Insects, Spiders, Centipedes, Millipedes
In the past, many butterflies could be found in the Lapwai Valley in Idaho. The Nez Perce people called this area the "Valley of the Butterflies" or, in the Nez Perce language, Pflap pflap. Three park sites, Spalding, Lapwai Mission, and Fort Lapwai are located in this region. Fields, meadows and hillsides of native flowers were once common in this area, making it attractive to several species of butterflies that dine on flower nectar. Today, the Lapwai Valley is largely an agricultural area and butterflies are less abundant than they have been in the past.

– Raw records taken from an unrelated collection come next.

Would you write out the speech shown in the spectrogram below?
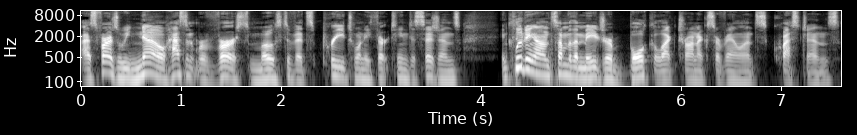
as far as we know, hasn't reversed most of its pre 2013 decisions, including on some of the major bulk electronic surveillance questions,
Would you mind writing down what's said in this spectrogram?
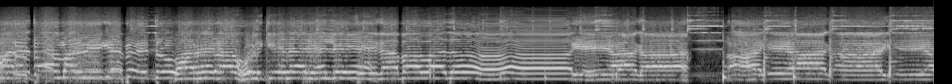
ಮರದ ಮರವಿಗೆ ಬಿದ್ರು ಹೊರಗ ಹುಡುಕಿದರಲ್ಲಿ ಸಿಗಬಹುದು ಆಗ ಹಾಗೆ ಏ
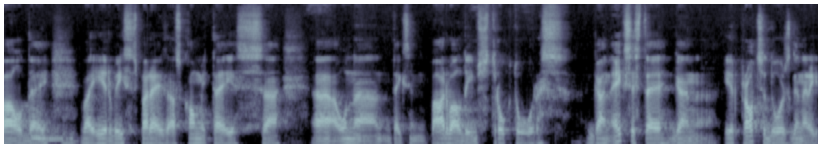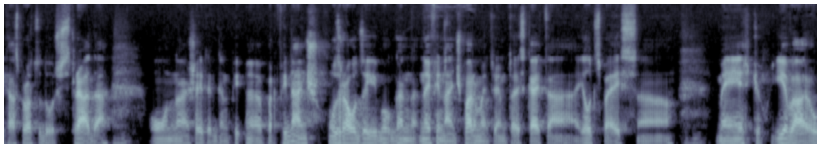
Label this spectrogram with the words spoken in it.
valdei, mm -hmm. vai ir visas pareizās komitejas un teiksim, pārvaldības struktūras gan eksistē, gan ir procedūras, gan arī tās procedūras strādā. Un šeit ir gan par finanšu uzraudzību, gan nefinanšu parametriem, tā skaitā ilgspējas mērķu ievēro,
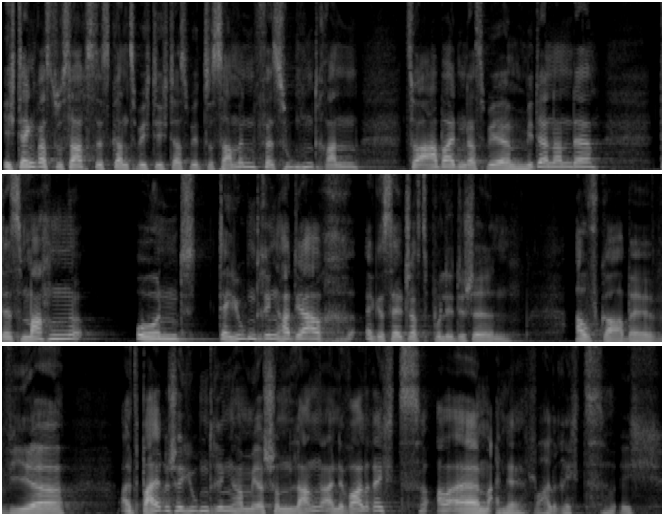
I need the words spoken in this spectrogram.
Ich denke, was du sagst, ist ganz wichtig, dass wir zusammen versuchen, dran zu arbeiten, dass wir miteinander das machen. Und der Jugendring hat ja auch eine gesellschaftspolitische Aufgabe. Wir als bayerischer Jugendring haben wir schon lange eine Wahlrechts, äh, eine Wahlrechts, ich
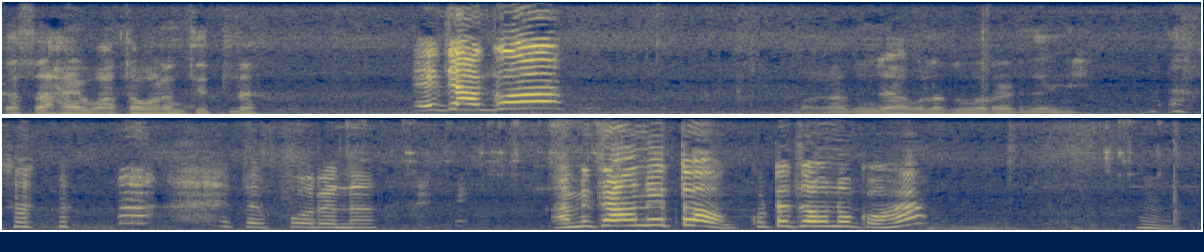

Other important insects in Nez Perce country include those found in and around water. These types of insect communities have strong effects on freshwater environments and are very important to fishes. By measuring the amount and types of aquatic insects (macroinvertebrates), park scientists also measure the health of streams and rivers. Because these insects are very sensitive to pollutants, the presence or absence of certain insects may indicate if and where streams are contaminated.
Mayflies, caddisflies, and stoneflies are some examples of organisms that inhabit park site waters. Understanding the current status of freshwater ecosystems will help guide management and restoration efforts, and provide insight into ecosystem change in a landscape with changing climate and dynamic human influences.
Besides butterflies, there are hundreds of other insects across the Nez Perce homeland. In fact, there are more species of insects than of any other group of animals. Insects have affected many aspects of Nez Perce life historically and today. Some insects have helped the Nez Perce by pollinating their traditional plant foods, others have eaten bothersome insects, and still others have helped by recycling nutrients in nature.
Did You Know?
In September of 1805 Lewis and Clark crossed into Nez Perce country. A debate ensued among the Nez Perce. Should they assist these strangers or attack them? A female Nez Perce elder, Wetxuuwíis (Wet-k'hoo-wees)urged her people to do them no harm. Her words were heeded; the expedition was welcomed.